Coalition seeks to push through bill critics say attacks press freedoms
Poland’s Law and Justice party yesterday struggled to push through a controversial bill that could force a US media group to sell its controlling stake in Poland’s main independent broadcaster.
The bill, put forward by MPs from the party, a conservative nationalist group known as PiS, would prevent companies from outside the European Economic Area from owning a majority of Polish media companies.
The proposed legislation is widely seen as an attack on TVN, a broadcaster owned by the US media conglomerate Discovery, which provides often critical coverage of the government.

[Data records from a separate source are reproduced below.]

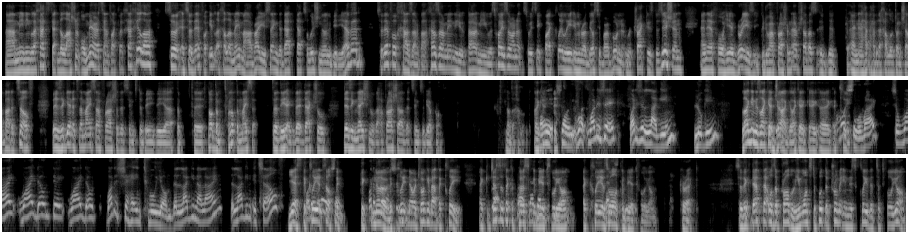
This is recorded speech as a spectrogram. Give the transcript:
uh, meaning the lashon omer sounds like lechachila. So, so therefore, it meimar. Are you saying that that, that solution only be the eved? So therefore, chazar ba. Chazar meaning he, he was chayzer on it. So we see quite clearly even Rabbi Yossi Barbun retract his position, and therefore he agrees that you could do hafrash on Erev Shabbos and have the chalut on Shabbat itself. But again, it's the Maisa hafrasha that seems to be the, uh, the, the not the not the Maisa, the, the, the actual designation of the hafrasha that seems to be a problem not the. Okay. sorry, what, what is a what is a lugin? Lugin? Lugin is like a jug, like a a, a, a Also, right? So why why don't they why don't what is Shehein Tvul Yom? The lagin align? The lagin itself? Yes, the kli itself. The, the, no, the kli. No, we're talking about the kli. A- just Right, as like a right, person that- can be a that's tvul yom, a kli as well can be a tvul yom. Correct. So the, that that was a problem. He wants to put the truma in this kli that's a tvul yom,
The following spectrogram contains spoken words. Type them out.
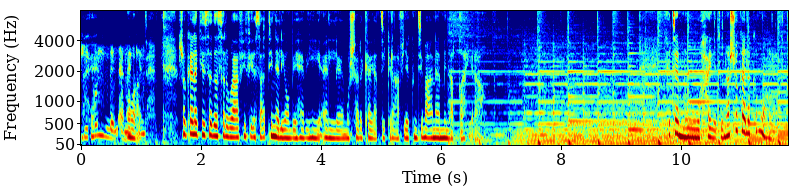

In a sign of the mounting pressure on the PiS-led coalition, which lost one of its three constituent parties earlier yesterday, opposition parties succeeded in passing a motion suspending the parliamentary sitting until September. However, as the FT went to print PiS succeeded in overturning the postponement, paving the way for the vote to be held.
MPs from PiS claim the changes to the media law are necessary to prevent companies from undemocratic states taking control of Polish media groups.
PiS leader Jaroslaw Kaczynski claimed on Saturday that Poland had to protect itself from the entry of money launderers and “narco-businesses” into the country’s media sector. However, the bill is opposed by most opposition parties, who regard it as a brazen attack on media freedoms. It is also opposed by the Agreement party, which for the past six years was one of PiS’s two junior coalition partners.
Yesterday morning, however, the party pulled out of the coalition after Prime Minister Mateusz Morawiecki sacked Agreement’s leader, Jaroslaw Gowin. Gowin had clashed with Morawiecki over various issues, including the media bill, which he warned would hurt Poland’s image, damage its investment climate, and “above all expose us to a completely irrational fight with our main security guarantor, the US”.
Agreement’s departure deprived PiS of its formal parliamentary majority, raising serious questions about the reduced coalition’s ability to pass legislation. These were underscored during yesterday’s turbulent parliamentary sitting, where PiS also lost two other votes.
The change to Poland’s media law is the latest in a series of moves by PiS that have undermined media freedoms and helped push the country from 18th to 64th place in the World Press Freedom index – below Malawi and Armenia – over the past half decade.
Since coming to power in 2015, PiS has reduced the public broadcaster to a claque, used a state-owned oil group to buy up local media outlets, and funnelled advertising from state-owned companies to supportive media groups.
Poland’s media watchdog has also failed to issue a decision on the renewal of the broadcasting licence for TVN’s main news channel, TVN24, even though the application was submitted 18 months ago.
The pressure on Poland’s media comes amid a broader dismantling of checks and balances under PiS, during which the government has neutered the constitutional tribunal, tried to purge the Supreme Court, and introduced a disciplinary regime for judges that allows them to be punished for the content of their rulings.
Last week a bipartisan group of US senators expressed concern at “the Polish government’s continued democratic backsliding”. They said: “We are monitoring legislation under consideration . . . that, if passed and signed into law, would discriminate against non-EU companies and likely force out of Poland a major US investor employing several thousand people.”